Big 5 - Squat
I think the squat needs it's own introduction. There's something about the squat that fills my mind with a million different thoughts and ideas. Kind of like a kid on Christmas eve, I get a little bit excited when the topic of conversation is squatting. Those of you who know me will no doubt think i'm pretty weird when it comes to squatting (or a lot of things), and those who don't probably will soon.
The squat is a fundamental expression of human movement and it revels a lot about a person . It gives you an indication of the health of your spine, hips, knees, ankles, and feet. It shows how efficient and effective your nervous system is and illuminates movement patterns that have been ingrained over a lifetime. It probably also tells you a lot about the way you view life.
Squatting is to the hips what hanging is to the shoulders, and with that there's something pretty primal about doing _____ activity while sitting in a squat. It's just bad ass. If every adult could squat, and if it was the social norm then i think we would be living in a much different (better) world.
Firstly let's look at the things that are probably destroying your squat. The one common theme which drives all of the dysfunction and kills your capacity to perform any of these 'big 5' movements is the body's ability to adapt. Being able to adapt isn't a bad thing, obviously. But the environment or stimulus that decides how your body adapts is what will make or break it. Let's work from the bottom up.
Pretty much everyone wears heels. From the age of about 5 onwards our footwear starts elevating our heel from our toes. When we raise our heel of the ground our ankle goes into a plantar-flexed position. For our ankle to plantar-flex our calves have to shorten, and our anterior leg muscles lengthen. When our calves are put in this shortened position for long amounts of time the body decides that this is now normal, thus our calf length and our ankle range of motion is compromised.
I don't think there's much to say about sitting that most people haven't heard already, but the story is the same. When you only use a portion of the range of motion that your hip is capable of moving throughout, you lose the rest. This has big consequences on whats above, your spine.
Motor control, muscle innervation, movement patterns
As well as the physical health and range of motion of your tissues, there's another side to the story. Things like heels, sitting, and all sorts of other lifestyle factors affect our ability to actually use our body, derailing our nervous system's ability to communicate with our muscles effectively, and corrupting the language it uses.
I think everyone knows someone who's been told their glutes are weak or don't activate. This isn't surprising when we spend so much time with our pelvis in a position that inhibits them. Not only do they not fire when we need them, but our glutes or even hips in general probably weren't designed to be a weight bearing surface, at least not for such a great amount of time.
I guess you could use the analogy of a laminator. When we sit we heat and compress our tissues and before you know it your glutes and hamstrings are short and stuck together. Throw in dehydration and malnutrition and your tissues (muscles, tendons, ligaments, fascia) have a hard life surviving, let alone thriving.

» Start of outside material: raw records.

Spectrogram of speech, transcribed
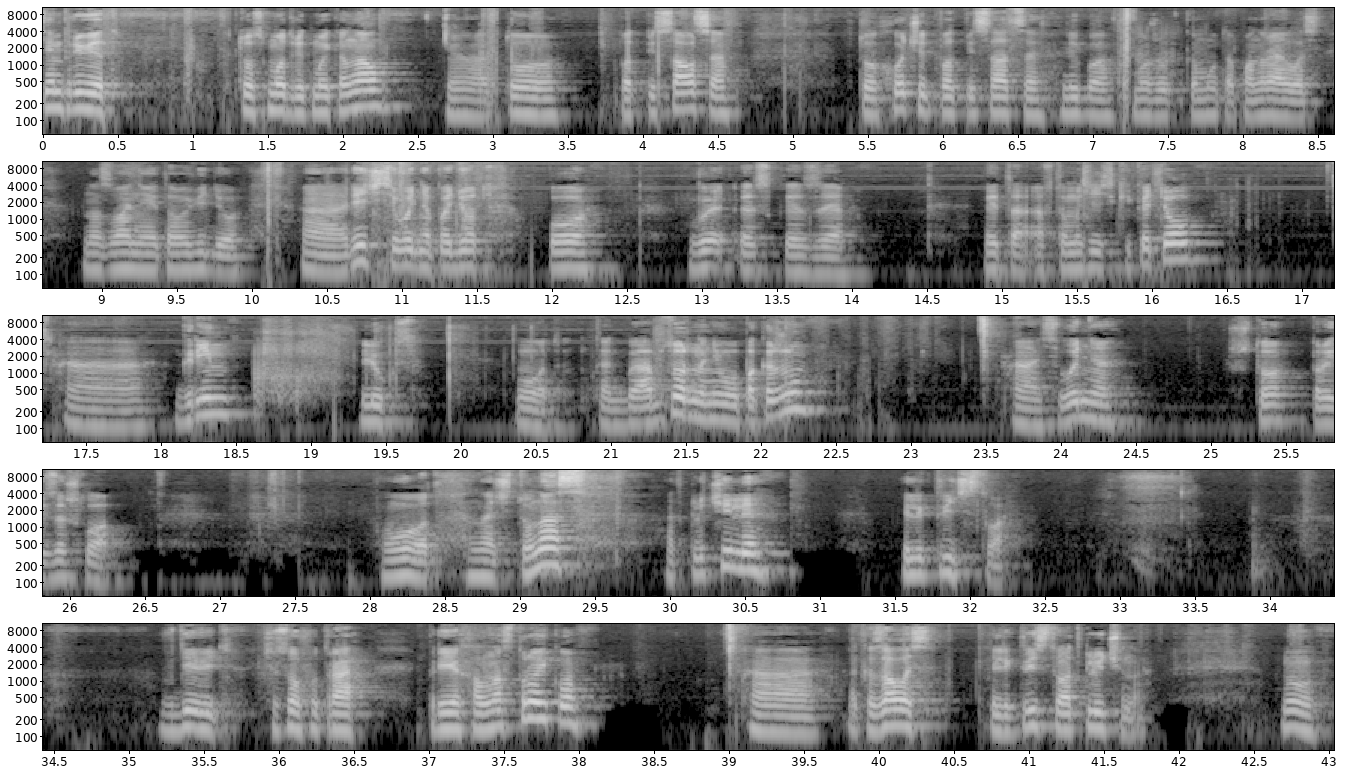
Всем привет, кто смотрит мой канал, а, кто подписался, кто хочет подписаться, либо может кому-то понравилось название этого видео. А, речь сегодня пойдет о ВСКЗ. Это автоматический котел а, Green Lux. Вот, как бы обзор на него покажу. Сегодня что произошло. Вот, значит, у нас отключили электричество. В 9 часов утра приехал на стройку, а, оказалось электричество отключено. Ну,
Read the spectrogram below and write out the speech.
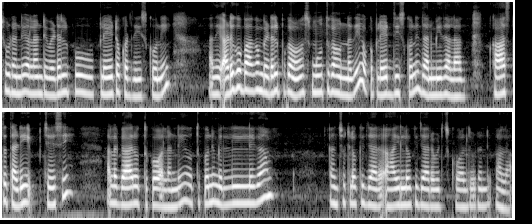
చూడండి అలాంటి వెడల్పు ప్లేట్ ఒకటి తీసుకొని అది అడుగు భాగం వెడల్పుగా స్మూత్గా ఉన్నది ఒక ప్లేట్ తీసుకొని దాని మీద అలా కాస్త తడి చేసి అలా గారె ఒత్తుకోవాలండి. ఒత్తుకొని మెల్లిగా కంచుట్లోకి జార ఆయిల్లోకి జార విడుచుకోవాలి చూడండి. అలా.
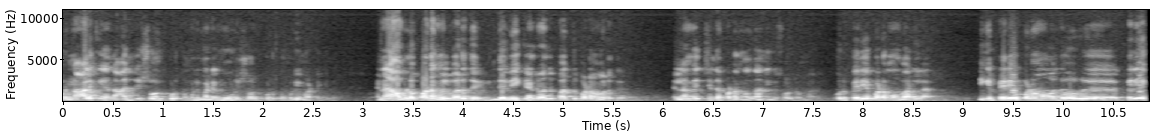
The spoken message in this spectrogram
ஒரு நாளைக்கு அந்த அஞ்சு ஷோன் கொடுக்க முடிய மாட்டேங்குது மூணு ஷோன் கொடுக்க முடிய மாட்டேங்குது. ஏன்னா அவ்வளோ படங்கள் வருது. இந்த வீக்கெண்ட் வந்து பத்து படம் வருது. எல்லாமே சின்ன படங்கள் தான் நீங்கள் சொல்கிற மாதிரி. ஒரு பெரிய படமும் வரல. நீங்கள் பெரிய படம் வந்து ஒரு பெரிய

The last part of the conversation is about movement patterns. All this means is the path you take to get from one place to the next. For example, standing to sitting on a chair. The movement patterns required to squat are ones that are developed when you're a baby. I don't think there's a baby on the planet that squats incorrectly, however the above lifestyle factors change all this. Wearing shoes with heels, sitting, having short and restricted muscles all affect your bio-mechanics. They also affect your proprioception - your ability to know where you muscles, joints, and your body in general is within space, and how you're moving it.
- Being able to squat is bad ass
- Squatting will probably save your life
- Being able to rest in a squat for multiple minutes without discomfort is a basic human function. Being able to do so probably correlates strongly with good spine, hip, knee, and ankle health.
So, what to do about it
1) Just start squatting. The first time I tried squatting for a therapeutic purpose I think I lasted about 60 seconds, I couldn't keep my heels on the ground, and I needed something in front of me to hold onto. It'll take time, but you have to start somewhere. If you're not sure how to squat have a look at my movement post on squatting.
2) With the squat itself being not only the test but also the corrective exercise or 'stretch', you can also focus on the individual joints that are moving.
Grab a foam roller, softball, or any piece of equipment that will work as a self massage tool. Massage the muscles above and below the joint you want to affect with the aim of releasing some tension and putting some slack into the system so that the joint can move more effectively.
It doesn't matter how slow you go, as long as you don't stop - your inability to squat is something that your nervous system has taken away from you over 10,20,30,40+ years. It's going to take time to slowly undo those years of adaptation to an environment that hasn't required full hip,knee, and ankle flexion, but reclaiming it could be one of the best investments you can make to your health.